Fashion Photography 101: How To Style Your Shoot
Fashion photography was long the domain of professionals, but in today’s social media saturated environment, anyone can be a fashion photographer – and many young people try their hand at the craft. Whether you’re a young person trying to develop a stylish social media presence or an established photographer looking to expand your portfolio, though, there are certain nuances of the genre worth exploring. These four pro tips will help you style your fashion photoshoots for maximum impact, from athletic wear to couture and everything in between.
Know Your Audience
One of the first factors you need to consider when styling fashion photos is where the final images will appear. Photographing products for a catalog typically relies on different cues than photographing an outfit of the day for Instagram. Catalog styling, even when it uses human models, typically leans on more muted backgrounds, or occasionally nature settings, whereas social media posts use real-life activities as a backdrop for capturing clothing.
Make A Plan
Part of crafting a great fashion photoshoot is having a plan, and experts have a particular approach they take to this process – they create a detailed brief. This document should outline the topic of your shoot, where it’s taking place, how you want to light it, and other details. Having a clear plan and any necessary reference materials laid out in advance will help ensure everything goes smoothly on the big day.
Assess The Items
There are a lot of different elements at play when executing a fashion shoot and many of them are unpredictable. That’s why it’s helpful to be able to evaluate the materials you’re working with in advance. For example, if you’re working with high quality leather goods, you’ll want to look at the finish to see how they respond to different lighting, how sturdy they are so you can decide how they need to be posed, and other factors.
Similarly, if you’re photographing athletic wear and hope to take action shots, you may want to see how the pieces respond to moisture, if they’re reflective – a common safety feature in outdoor wear – and ensure that none of the pieces are see through. While working with higher quality items should prevent issues like this, you can never be sure how fabric and light will interact until you test it out.
Play With Composition
Photographing clothing a person is wearing is a lot different from photographing it on a mannequin or a flat surface, and often you have to try a few different setups before you find the right one. Leave yourself enough time to play with the composition of your shots by trying different backgrounds, pairing varied items, and changing the staging until you’ve got a setup that’s eye-catching and presents the item in the best light.
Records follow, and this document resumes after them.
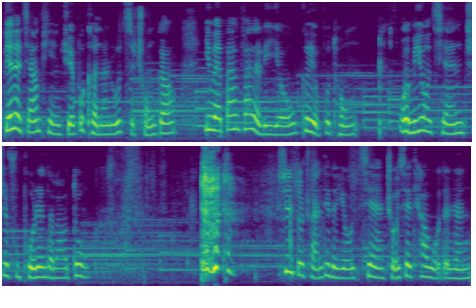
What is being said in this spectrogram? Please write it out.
别的奖品绝不可能如此崇高，因为颁发的理由各有不同。我们用钱支付仆人的劳动，迅速传递的邮件，酬谢跳舞的人，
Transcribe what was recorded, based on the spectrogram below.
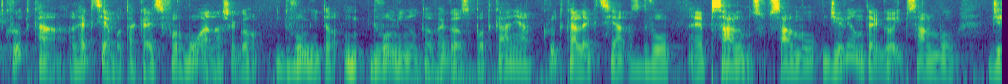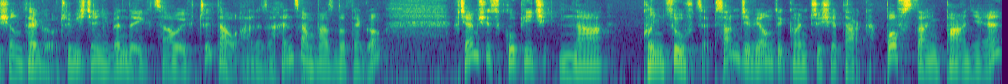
krótka lekcja, bo taka jest formuła naszego dwuminutowego spotkania. Krótka lekcja z dwóch e, psalmów, psalmu 9 i psalmu 10. Oczywiście nie będę ich całych czytał, ale zachęcam Was do tego. Chciałem się skupić na końcówce. Psalm 9 kończy się tak: Powstań, panie,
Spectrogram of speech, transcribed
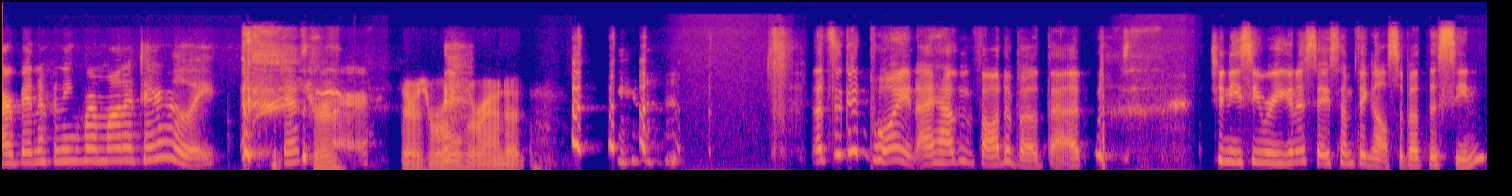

Taking your fashion photography from the selfies that dominate social media to something worthy of the top brands takes time, practice, and the right tools. With focus, though, you can learn to craft shots that could easily appear in your favorite magazine – or turn even your everyday wardrobe into the object of envy.